Could you please output all of the data exactly, without the images?

·····

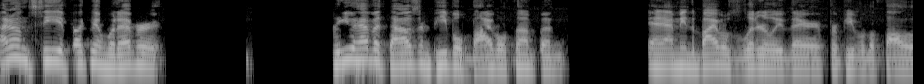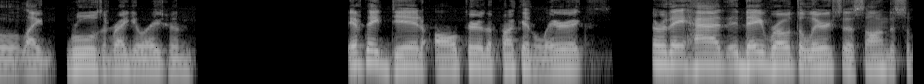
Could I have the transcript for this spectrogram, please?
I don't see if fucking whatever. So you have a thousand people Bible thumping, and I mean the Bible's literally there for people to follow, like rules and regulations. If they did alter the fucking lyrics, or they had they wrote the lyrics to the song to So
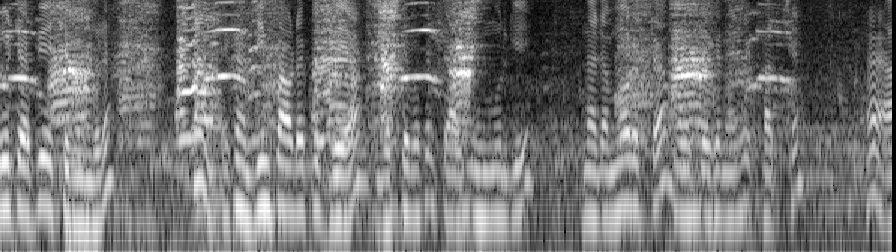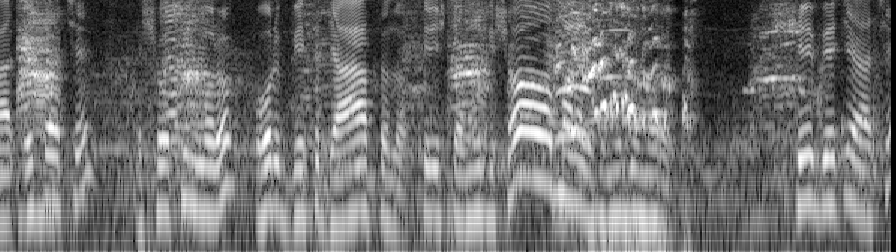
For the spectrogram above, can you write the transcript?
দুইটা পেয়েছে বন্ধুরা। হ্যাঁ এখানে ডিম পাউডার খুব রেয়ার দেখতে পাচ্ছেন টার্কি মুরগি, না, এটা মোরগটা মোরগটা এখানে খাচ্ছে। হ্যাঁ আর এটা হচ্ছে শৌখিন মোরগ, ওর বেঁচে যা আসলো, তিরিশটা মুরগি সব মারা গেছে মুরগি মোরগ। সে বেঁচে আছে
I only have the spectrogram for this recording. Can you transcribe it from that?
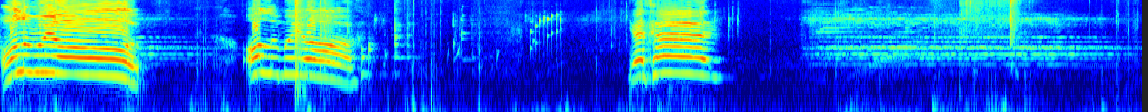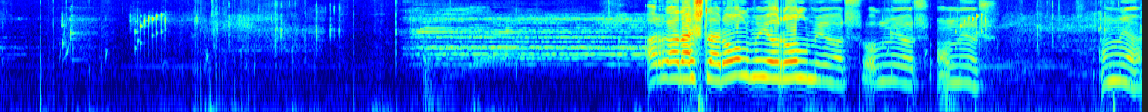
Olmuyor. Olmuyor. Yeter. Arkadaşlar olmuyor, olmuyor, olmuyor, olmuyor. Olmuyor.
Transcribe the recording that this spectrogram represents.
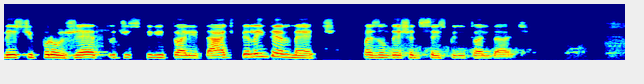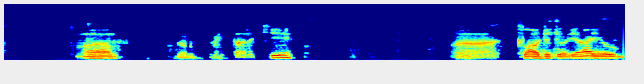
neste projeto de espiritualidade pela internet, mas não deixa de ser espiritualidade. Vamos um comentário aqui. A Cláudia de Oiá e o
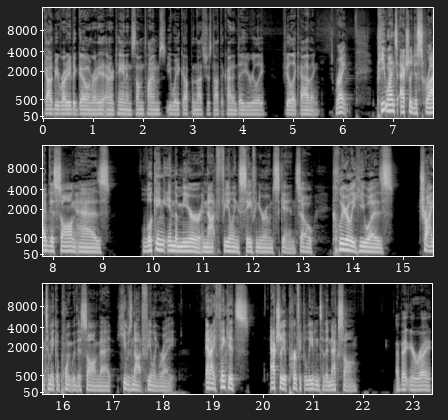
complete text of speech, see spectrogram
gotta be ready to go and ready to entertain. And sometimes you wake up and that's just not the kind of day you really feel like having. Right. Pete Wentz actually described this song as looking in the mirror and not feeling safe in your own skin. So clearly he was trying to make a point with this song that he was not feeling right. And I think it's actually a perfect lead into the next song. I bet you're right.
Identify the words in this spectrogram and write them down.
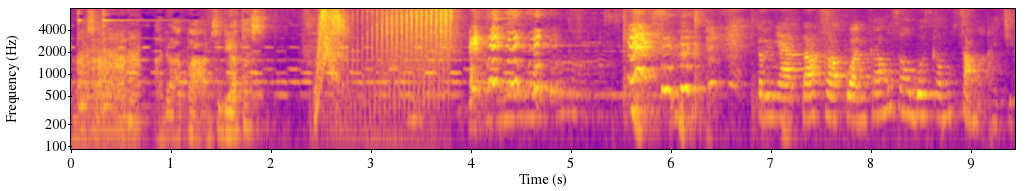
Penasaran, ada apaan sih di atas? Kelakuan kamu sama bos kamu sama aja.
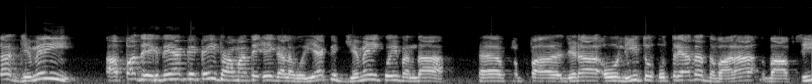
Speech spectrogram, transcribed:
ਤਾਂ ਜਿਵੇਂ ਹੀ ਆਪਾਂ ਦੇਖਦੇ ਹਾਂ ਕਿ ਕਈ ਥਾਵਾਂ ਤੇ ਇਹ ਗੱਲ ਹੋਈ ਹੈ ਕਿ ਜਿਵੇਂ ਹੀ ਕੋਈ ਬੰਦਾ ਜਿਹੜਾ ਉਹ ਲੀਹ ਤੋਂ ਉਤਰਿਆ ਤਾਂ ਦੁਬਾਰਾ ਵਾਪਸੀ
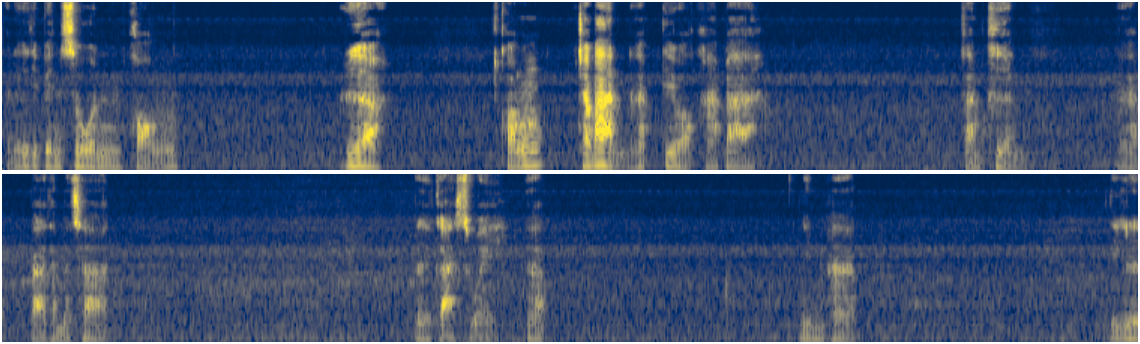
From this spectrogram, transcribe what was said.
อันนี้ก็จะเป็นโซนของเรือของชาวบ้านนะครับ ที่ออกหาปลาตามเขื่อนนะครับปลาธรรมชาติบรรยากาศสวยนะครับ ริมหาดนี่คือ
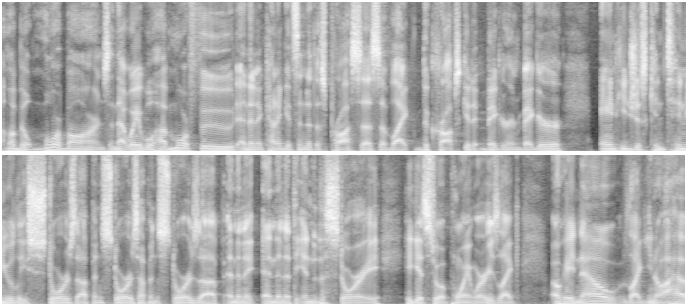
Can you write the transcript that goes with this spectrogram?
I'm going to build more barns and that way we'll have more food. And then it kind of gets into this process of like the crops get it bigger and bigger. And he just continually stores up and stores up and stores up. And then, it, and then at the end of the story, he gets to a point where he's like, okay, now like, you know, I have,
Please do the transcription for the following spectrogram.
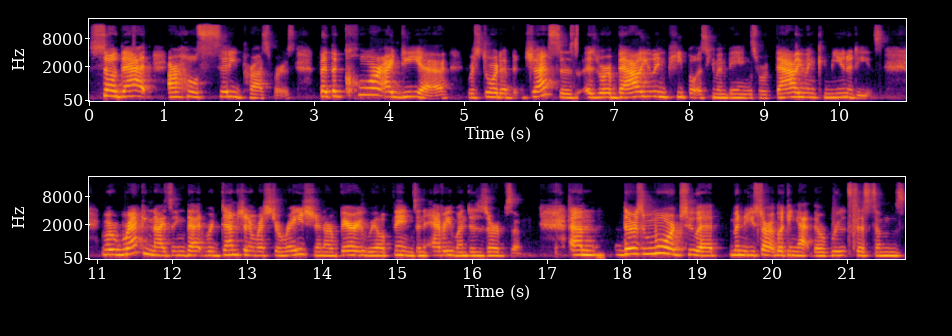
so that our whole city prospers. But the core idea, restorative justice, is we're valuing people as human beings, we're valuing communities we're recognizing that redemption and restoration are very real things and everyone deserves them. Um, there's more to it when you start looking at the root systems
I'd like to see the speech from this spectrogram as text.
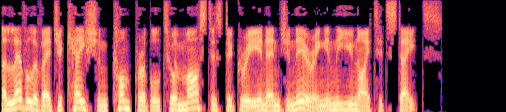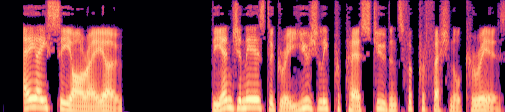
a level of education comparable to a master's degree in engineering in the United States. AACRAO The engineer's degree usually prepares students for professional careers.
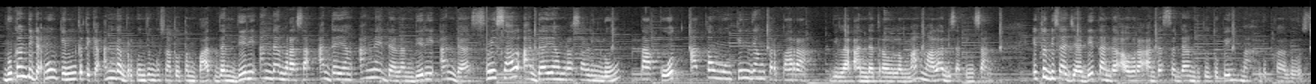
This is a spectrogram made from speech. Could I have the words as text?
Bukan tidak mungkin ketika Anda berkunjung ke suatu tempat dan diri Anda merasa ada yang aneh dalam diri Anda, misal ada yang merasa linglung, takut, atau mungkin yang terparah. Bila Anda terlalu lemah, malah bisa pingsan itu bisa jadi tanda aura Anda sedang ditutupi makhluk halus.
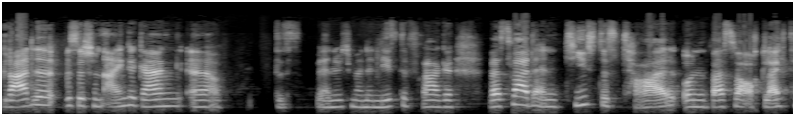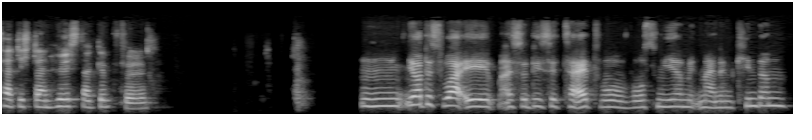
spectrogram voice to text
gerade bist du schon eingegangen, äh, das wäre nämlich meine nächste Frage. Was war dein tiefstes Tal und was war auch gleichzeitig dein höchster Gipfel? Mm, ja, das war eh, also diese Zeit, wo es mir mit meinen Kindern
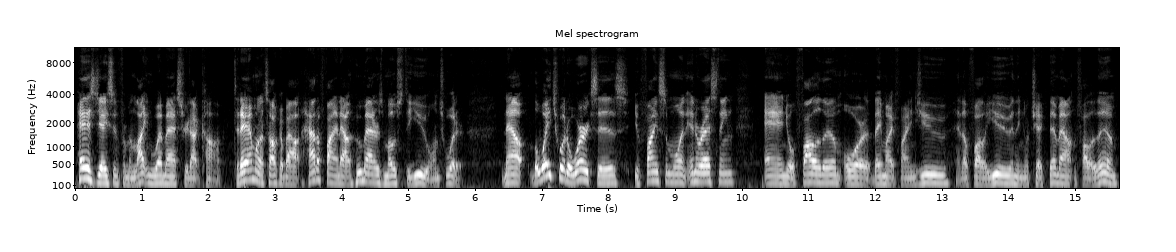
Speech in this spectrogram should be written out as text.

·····

- **RESULT OF THIS TASK**:
Could I have the transcript for this spectrogram, please?
I don't see if fucking whatever. So you have a thousand people Bible thumping, and I mean the Bible's literally there for people to follow, like rules and regulations. If they did alter the fucking lyrics, or they had they wrote the lyrics to the song to So
For the spectrogram above, can you write the transcript?
দুইটা পেয়েছে বন্ধুরা। হ্যাঁ এখানে ডিম পাউডার খুব রেয়ার দেখতে পাচ্ছেন টার্কি মুরগি, না, এটা মোরগটা মোরগটা এখানে খাচ্ছে। হ্যাঁ আর এটা হচ্ছে শৌখিন মোরগ, ওর বেঁচে যা আসলো, তিরিশটা মুরগি সব মারা গেছে মুরগি মোরগ। সে বেঁচে আছে
I only have the spectrogram for this recording. Can you transcribe it from that?
Olmuyor. Olmuyor. Yeter. Arkadaşlar olmuyor, olmuyor, olmuyor, olmuyor. Olmuyor.
Transcribe the recording that this spectrogram represents.
neste projeto de espiritualidade pela internet, mas não deixa de ser espiritualidade. Vamos um comentário aqui. A Cláudia de Oiá e o
complete text of speech, see spectrogram
gotta be ready to go and ready to entertain. And sometimes you wake up and that's just not the kind of day you really feel like having. Right. Pete Wentz actually described this song as looking in the mirror and not feeling safe in your own skin. So clearly he was trying to make a point with this song that he was not feeling right. And I think it's actually a perfect lead into the next song. I bet you're right.
Identify the words in this spectrogram and write them down.
Penasaran, ada apaan sih di atas? Kelakuan kamu sama bos kamu sama aja.
Speech spectrogram, transcribed:
ਤਾਂ ਜਿਵੇਂ ਹੀ ਆਪਾਂ ਦੇਖਦੇ ਹਾਂ ਕਿ ਕਈ ਥਾਵਾਂ ਤੇ ਇਹ ਗੱਲ ਹੋਈ ਹੈ ਕਿ ਜਿਵੇਂ ਹੀ ਕੋਈ ਬੰਦਾ ਜਿਹੜਾ ਉਹ ਲੀਹ ਤੋਂ ਉਤਰਿਆ ਤਾਂ ਦੁਬਾਰਾ ਵਾਪਸੀ
From this spectrogram, transcribe what was said.
อันนี้ก็จะเป็นโซนของเรือของชาวบ้านนะครับ ที่ออกหาปลาตามเขื่อนนะครับปลาธรรมชาติบรรยากาศสวยนะครับ ริมหาดนี่คือ
Can you write the transcript that goes with this spectrogram?
I'm going to build more barns and that way we'll have more food. And then it kind of gets into this process of like the crops get it bigger and bigger. And he just continually stores up and stores up and stores up. And then, it, and then at the end of the story, he gets to a point where he's like, okay, now like, you know, I have,
Please do the transcription for the following spectrogram.
so that our whole city prospers. But the core idea, restorative justice, is we're valuing people as human beings, we're valuing communities we're recognizing that redemption and restoration are very real things and everyone deserves them. Um, there's more to it when you start looking at the root systems
I'd like to see the speech from this spectrogram as text.
a level of education comparable to a master's degree in engineering in the United States. AACRAO The engineer's degree usually prepares students for professional careers.
This is a spectrogram made from speech. Could I have the words as text?
Bukan tidak mungkin ketika Anda berkunjung ke suatu tempat dan diri Anda merasa ada yang aneh dalam diri Anda, misal ada yang merasa linglung, takut, atau mungkin yang terparah. Bila Anda terlalu lemah, malah bisa pingsan itu bisa jadi tanda aura Anda sedang ditutupi makhluk halus.
spectrogram voice to text
gerade bist du schon eingegangen, äh, das wäre nämlich meine nächste Frage. Was war dein tiefstes Tal und was war auch gleichzeitig dein höchster Gipfel? Mm, ja, das war eh, also diese Zeit, wo es mir mit meinen Kindern
Speech in this spectrogram should be written out as text.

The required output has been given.